A hair clog is one of the most common clogs that everyone encounters at some time in their lives.
Even if you employ a drain stopper, hair can build in your lines over time, forming ugly clumps that significantly slow down or choke up your drains.
The good news is that you don’t need to quit shaving or take dramatic measures to avoid this issue.
Baking Soda Technique
Try a natural option of baking soda, white vinegar, and boiling water before reaching for those harsh chemicals.
Baking soda, on the other hand, offers several advantages. It not only dissolves hair down the drain but also contains disinfectant characteristics that may battle odor, germs, and fungi.
- You should pour one cup of baking soda into the plugged tub drain. You should add one cup of vinegar right away.
- The combination will begin to bubble together.
- Pour boiling water down the drain five minutes after the fizzing stops.
- After flushing the drain, turn on the faucet to ensure the water drains properly.
- If the drain remains clogged, repeat steps 1 through 3.
- Pour one cup baking soda and one-half cup salt down the drain and let it rest overnight for tough blockages.
- The next day, flush with hot water.
Yanking your hair will most likely be more effective if the above method doesn’t work. You will be needing a few tools to carry this method out such as a portable light, some gloves so as to not get your hands dirty, a screwdriver, and nose pliers that are precise.
- First you will have to take off the stopper of your drain. You might be able to take your stopper off straight away, but you’ll most likely require a screwdriver.
- You should have a clean entry to the drain below after removing the plug. If you shine the flashlight into the drain, you’ll likely see a clump of hair.
- Put on your gloves and reach in with your needle-nose pliers to grasp the hair.
- After removing the hair, pour hot water down the drain before reinstalling the stopper to ensure everything is in working order.
Use A Plunger
Plungers are among the most common home appliances used to unclog drains. Several plungers are on the market, each intended to function with a certain type of drain.
Use a sink or regular plunger to clean and unclog all other things in your bathroom. Because the cup must rest level over the drain, it is best suited for flat surfaces such as a sink or tub. Here’s how you unclog a drain with a plunger:
- Plunge the plunger down the drain.
- Fill the sink, tub, or shower with water until the plunger is immersed.
- Pump the plunger down and up six or seven times quickly.
- Check whether the water drains away when you remove the plunger from the drain opening.

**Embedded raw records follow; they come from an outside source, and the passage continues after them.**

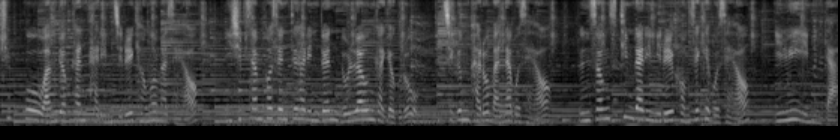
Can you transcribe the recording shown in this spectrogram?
쉽고 완벽한 다림질을 경험하세요. 23% 할인된 놀라운 가격으로 지금 바로 만나보세요. 은성 스팀 다리미를 검색해보세요. 1위입니다.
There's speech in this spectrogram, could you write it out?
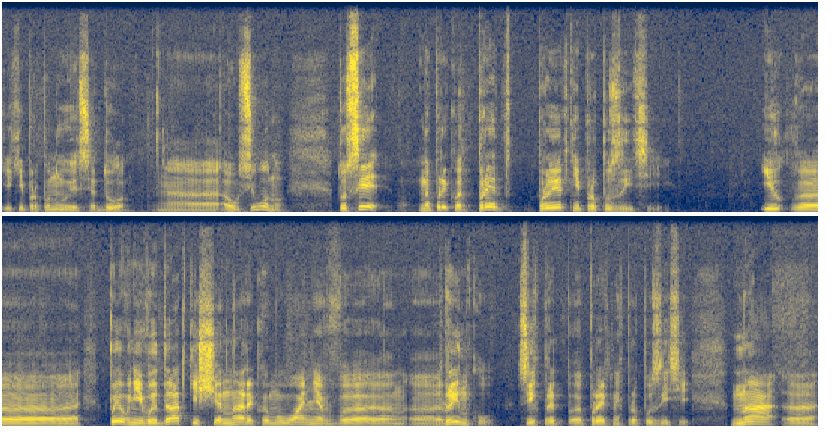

If not, repeat the procedure.
- Pour hot water down the drain once the clog has been removed to rinse away any debris.
Get A Plumbing Snake
If melting your hair clog with baking soda and vinegar, plunging it out, and using tweezers to remove it hasn’t worked, you may be able to break that clog apart using a snaking device.

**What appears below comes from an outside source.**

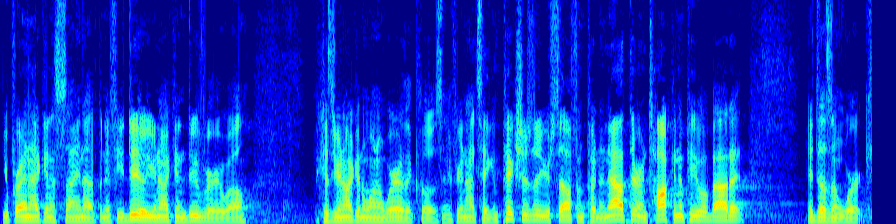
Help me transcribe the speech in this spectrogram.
you're probably not going to sign up. And if you do, you're not going to do very well because you're not going to want to wear the clothes. And if you're not taking pictures of yourself and putting it out there and talking to people about it, it doesn't work.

- Straightening a wire hanger and inserting it down your drain to break apart a blockage can work in less severe circumstances.
- Other times, you might wish to invest in a zip-it tool. These plastic drain cleaners are inexpensive, disposable, and simple to use, and they are commonly accessible online.
- There are also a variety of additional drain snake gadgets available at your local hardware store or online, each built to cope with obstructions of varied sizes.
- This method should help get rid of any obstructions and scrape your drain walls clean and free them of all the hairs clogging it up.
- If this method does not work effectively, you may want to drain it or clear your drain with the use of boiling and steaming hot water to ensure the clog is entirely gone.
Take Out The Drain
When all else fails, it’s time to take things seriously. The drain may need to be removed.
This is a more complicated procedure than the others described below, so we’ll walk you through it step by step:
- Take out the stopper.
- Insert the plug wrench into the drain opening and secure it to the drain’s crossbars.
- To get all of the hair out of your drain you should grip the plug wrench and crank it counterclockwise.
- Eject the plug and insert the pliers once your drain has been freed.
- Use your needle-nose pliers around the “X” crossbar in the drain to secure them.
- Grip the needle-nose pliers as tightly as possible with your regular pliers or wrench. Turn the locking needle-nose pliers counterclockwise with the pliers or wrench.
- When the drain is loose enough, crank the needle-nose pliers by hand until the drain is completely removed.
- After you’ve removed the entire drain, carefully clean it in a basin or bucket.
- Remove any hair lodged in the drain mechanism before replacing it.